I have four hanging baskets in the greenhouse that I planted last year. Despite this years weather I have been picking them since the beginning of June (I think). We ate strawberries every day and also have made two kilos into jam (we got fed up with eating them ). At the moment they are having a rest, but new flowers are growing so we will have more soon. I've had no problems with disease. I kept the baskets in the greenhouse over the winter, just watering them from time to time. I tidied the plants up in the spring and replaced the top soil.

 

 

 

 

 

 

 

 

 

 

 

 

 

 

 

 

 

 

 

 

 

 

 

 

 

 

 

 

 

 

 

 

 

 

 

 

 

 

 

 

 

 

 

 

 

 

 

 

 

 

 

 

 

 

 

 

 

 

 

 

 

 

 

 

 

 

 

 

 

 

 

 

 

 

 

 

 

 

 

 

 

 

 

 

 

 

 

 

 

 

 

 

 

 

 

 

 

 

 

 

 

 

 

 

 

 

 

 

 

 

 

 

 

 

 

 

 

 

 

 

 

 

 

 

 

 

 

 

 

 

 

 

 

 

 

 

 

 

 

 

 

 

 

 

 

 

 

 

 

 

 

 

 

 

 

 

 

 

 

 

 

 

 

 

 

 

 

 

 

 

 

 

 

 

 

 

 

 

 

 

 

 

 

 

 

 

 

 

 

 

 

 

 

 

 

 

 

 

 

 

 

 

 

 

 

 

 

 

 

 

 

 

 

 

 

 

 

 

 

 

 

 

 

 

 

 

 

 

 

 

 

 

 

 

 

 

18/07/2013 at 22:30
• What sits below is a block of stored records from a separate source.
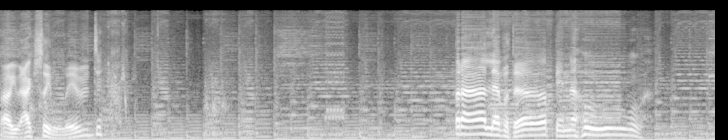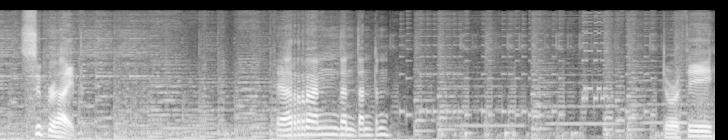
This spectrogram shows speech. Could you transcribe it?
Oh, you actually lived? But I leveled up in the hole. Super hype. Dun, dun, dun. Dorothy.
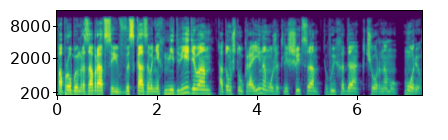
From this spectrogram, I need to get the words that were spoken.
Попробуем разобраться и в высказываниях Медведева о том, что Украина может лишиться выхода к Черному морю.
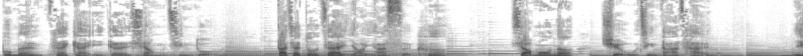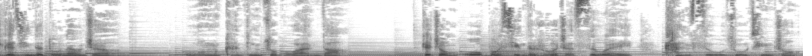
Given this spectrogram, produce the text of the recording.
部门在赶一个项目进度，大家都在咬牙死磕，小梦呢却无精打采，一个劲的嘟囔着：“我们肯定做不完的。”这种我不行的弱者思维，看似无足轻重，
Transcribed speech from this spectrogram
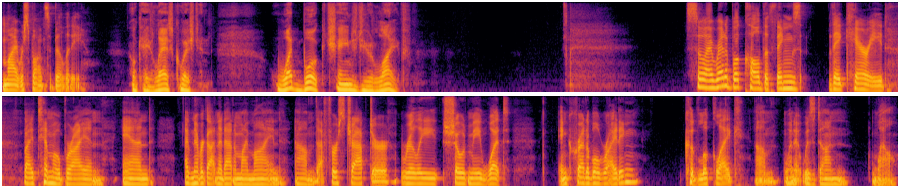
my responsibility. Okay, last question. What book changed your life? So I read a book called The Things They Carried by Tim O'Brien. And I've never gotten it out of my mind. Um, that first chapter really showed me what incredible writing could look like um, when it was done well.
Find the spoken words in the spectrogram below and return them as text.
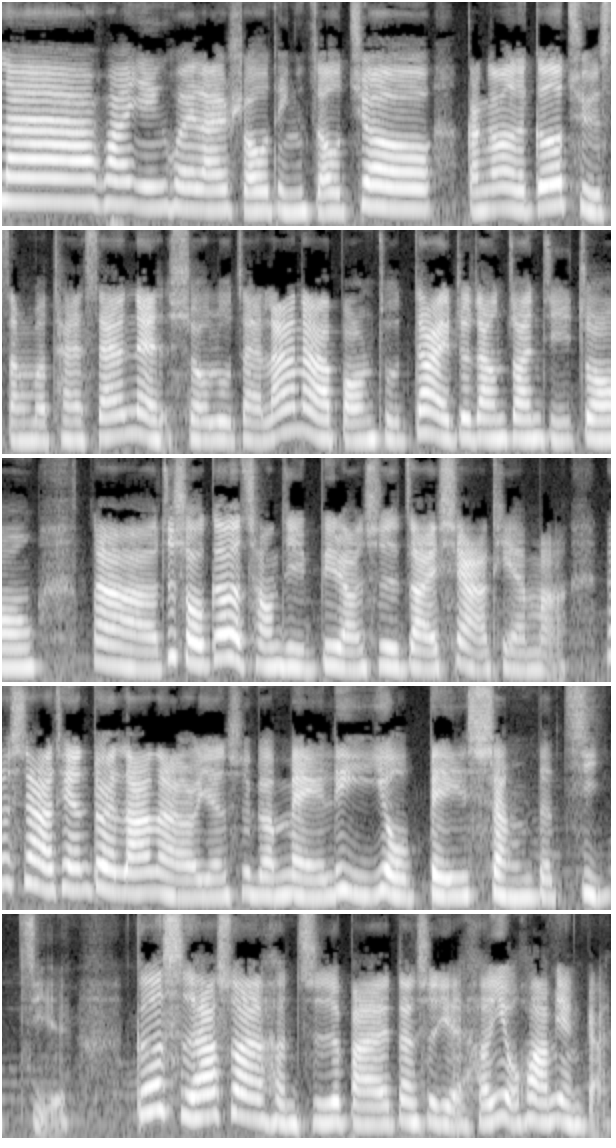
啦，欢迎回来收听走秋。刚刚的歌曲《Summertime Sadness》收录在 Lana《Born to Die》这张专辑中。那这首歌的场景必然是在夏天嘛？那夏天对 Lana 而言是个美丽又悲伤的季节。歌词它虽然很直白，但是也很有画面感。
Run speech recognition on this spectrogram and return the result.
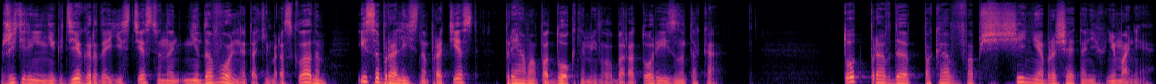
Жители нигде города, естественно, недовольны таким раскладом и собрались на протест прямо под окнами лаборатории знатока. Тот, правда, пока вообще не обращает на них внимания.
Hi Daisy Cottage,

I'm definately going to have a row of hanging baskets next year, interests me greatly, this summer is an exception so I'll have some outside and some in GH. My wife was pleased to hear that you had enough to make jam.

I look forward to picking the plants and organised the hanging basket system. Thanks for the encouragement.

19/07/2013 at 21:05

2 kilo's of jam daisy.. that must of been a bumper crop. Don't know what i've had but i ate them all about 3 min after picking them, still warm. yum

19/07/2013 at 21:24

my strawberries have been in large containers for over three years now. we had a terrible year (weatherwise) the last two years and just forgot to get rid of them. they sent out runners which took hold in the garden (well drained/sandy soil) and this year to my utter amazement, the pots produced loads of fruit -- not as much as two kilos but enough to keep me and OH supplied, and so did the plants in the garden. they were yummy !!!

i did absolutely nothing to either the pots or ground (no feed/water), let nature take its own course. am not sure what disease they pick up and to be quite honest (i'm ashamed to say) the pots are actually full of weeds, but still seem ok. i am inclined not to worry too much about them as even though i have an unheated greenhouse, only the tender pots get put in there for the winter.  

 

19/07/2013 at 21:35

http://s4.gardenersworld.com/uploads/images/original/27856.jpg?width=277&height=350&mode=max

 i grew some in my greenhouse last year and over wintered them in there just stopped them drying out and have had a fairly good crop

19/07/2013 at 23:23

thats a nice set up of stawbs little-ann.

1 to 20 of 24 messages